Citation: Martínez-Harms J, Guerrero PC, Martínez-Harms MJ, Poblete N, González K, Stavenga DG and Vorobyev M (2022) Mechanisms of flower coloring and eco-evolutionary implications of massive blooming events in the Atacama Desert. Front. Ecol. Evol. 10:957318. doi: 10.3389/fevo.2022.957318
Received: 30 May 2022; Accepted: 27 September 2022;
Published: 21 October 2022.
Edited by:Daniel Marques Almeida Pessoa, Federal University of Rio Grande do Norte, Brazil
Reviewed by:Adrian G. Dyer, RMIT University, Australia
Eduardo Narbona, Universidad Pablo de Olavide, Spain
Copyright © 2022 Martínez-Harms, Guerrero, Martínez-Harms, Poblete, González, Stavenga and Vorobyev. This is an open-access article distributed under the terms of the Creative Commons Attribution License (CC BY). The use, distribution or reproduction in other forums is permitted, provided the original author(s) and the copyright owner(s) are credited and that the original publication in this journal is cited, in accordance with accepted academic practice.

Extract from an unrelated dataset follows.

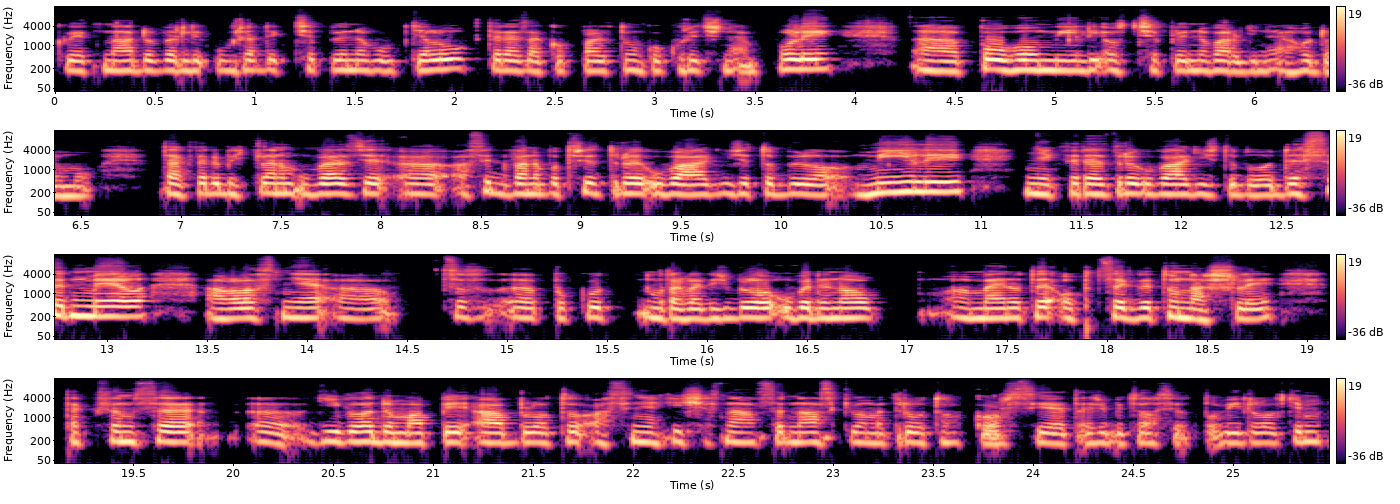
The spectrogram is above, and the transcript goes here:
května dovedli úřady k Čeplinovu tělu, které zakopali v tom kukuřičném poli eh, pouhou míli od Čeplinova rodinného domu. Tak tady bych chtěla jenom uvést, že eh, asi dva nebo tři zdroje uvádí, že to bylo bylo míly, některé zdroje uvádí, že to bylo 10 mil a vlastně co, pokud, no takhle, když bylo uvedeno jméno té obce, kde to našli, tak jsem se dívala do mapy a bylo to asi nějakých 16-17 km od toho Korsie, takže by to asi odpovídalo těm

No use, distribution or reproduction is permitted which does not comply with these terms.
*Correspondence: Jaime Martínez-Harms, email@example.com